    Last night I'd hoped to enjoy some of the good stuff, Angelica archangelica, for dessert. The littlest garden fairy helped pick rhubarb and angelica, put it in a baking tray and sprinkle brown sugar on top. We baked it at about 180 degrees while we ate dinner, which takes quite a while, and when it came out of the oven it looked gorgeous. Toffeed sugar around the edges, candied sticks of rhubarb, flecked with angelica. But I made a fatal error and put it down near the fairies to cool while I tidied up. BIG MISTAKE. By the time I'd returned, there was only a few drops of syrup left. Poor Mum. But the kids liked it, obviously. The angelica seems to counter some of the harshness in the rhubarb while adding its own gorgeous scent.

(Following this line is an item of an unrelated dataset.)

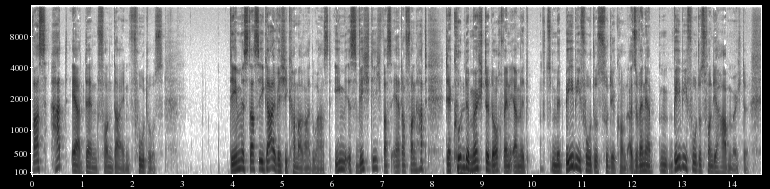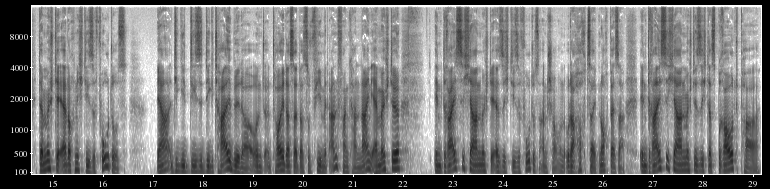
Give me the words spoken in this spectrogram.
Was hat er denn von deinen Fotos? Dem ist das egal, welche Kamera du hast. Ihm ist wichtig, was er davon hat. Der Kunde möchte doch, wenn er mit mit Babyfotos zu dir kommt, also wenn er Babyfotos von dir haben möchte, dann möchte er doch nicht diese Fotos, ja, die, diese Digitalbilder und äh, toll, dass er das so viel mit anfangen kann. Nein, er möchte in 30 Jahren möchte er sich diese Fotos anschauen oder Hochzeit noch besser. In 30 Jahren möchte sich das Brautpaar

    Before baking

    Before theiving!

    It's also used as a vegetable in Scandinavia, the flower buds can be used in a salad and the stems are candied to produce  a sticky, floral tasting, bright green confection. And I'm not a herbalist but my books say it's great for circulation, chest complaints - it's a good expectorant, ulcers and may even contain anti-cancer compounds. 

    And, on top of all this it's a gorgeous garden plant! Grow it in a moist spot with plenty of compost. It's a biennial and in the first year produces masses of foliage then may die back to its roots in cold areas, to reappear in Spring and send up the most stunning, up to 2m tall, flower spike. This is super sculptural and attracts bees and beneficial insects. I'd have to say it would be the biggest bug attractor I've ever grown. It is a delight to watch all of the different species of winged creatures getting stuck in for a feed. It can self seed freely, but unwanted volunteers are easily pulled. 

    We'll bring lots of seedlings to Tas Farm Gate tomorrow morning, the weatherman says 23 degrees! Hope to see you there for our last market before Easter.

    Those baby chicks, all grown up and waiting for breakfast.

    Mitsuba flowers

    Pineapple sage buds

    Friday, April 8, 2011

    Cossack Pineapple

    Last summer we grew a few Cossack pineapple (Physalis pubescens) plants and we enjoyed the novel, pineapple flavoured fruits and the fact that they dry beautifully, like tangy raisins. And it is a thoroughly gorgeous little plant. I love the way they look like little shuttlecocks with their calyx peeled back to reveal the fruit.

    It's a member of the Solonaceae family, related to tomatoes, potatoes, nightshade...and more closely related to tomatillos and Cape gooseberries. But unlike my experience of Cape Gooseberries, this one tastes great, and keeps well in its little papery packages. It is a frost tender annual, I grow them in the same way I grow tomatoes, without the need for stakes. Apparently native to North America, but cultivated commercially in North Eastern Europe (all this information comes from Google, totally's hard to find much anywhere else! Please share if you know any more.) Sadly two of the plants I put in blew away so I don't have any spare fruit for you to try, but I'll be growing a lot more plants this Spring, so you might want to think about finding a little corner where you can grow your own next Summer....

    Cossack Pineapple plant
    Gorgeous little flower and unripe fruit

    A bit of the plot full of winter greens.

    Chilean guava is another favourite in our house. Our plant is nestled under a lemon verbena, and right now, on these warm Autumn days the scent from both plants make this an intoxicating corner of the garden. The plants grow from 1-2m but are wonderful clipped as a hedge. They are hardy and forgiving plants, and have masses of fruit when most other berries are finished, and no thorns, which makes it a great plant for the garden fairies. I have 3 lovely big plants ready for this week, and little ones ready in Spring.

    Potted saffron
    Chilean guava

    We'll be at Tas Farm Gate market, corner of Melville and Elizabeth Streets this Sunday with these and many other lovely plants, along with some tomatoes, herbs and other garden goodies. Maybe even a bag or two of tomatillos if the house chef doesn't make off with them first....Hope to see you there!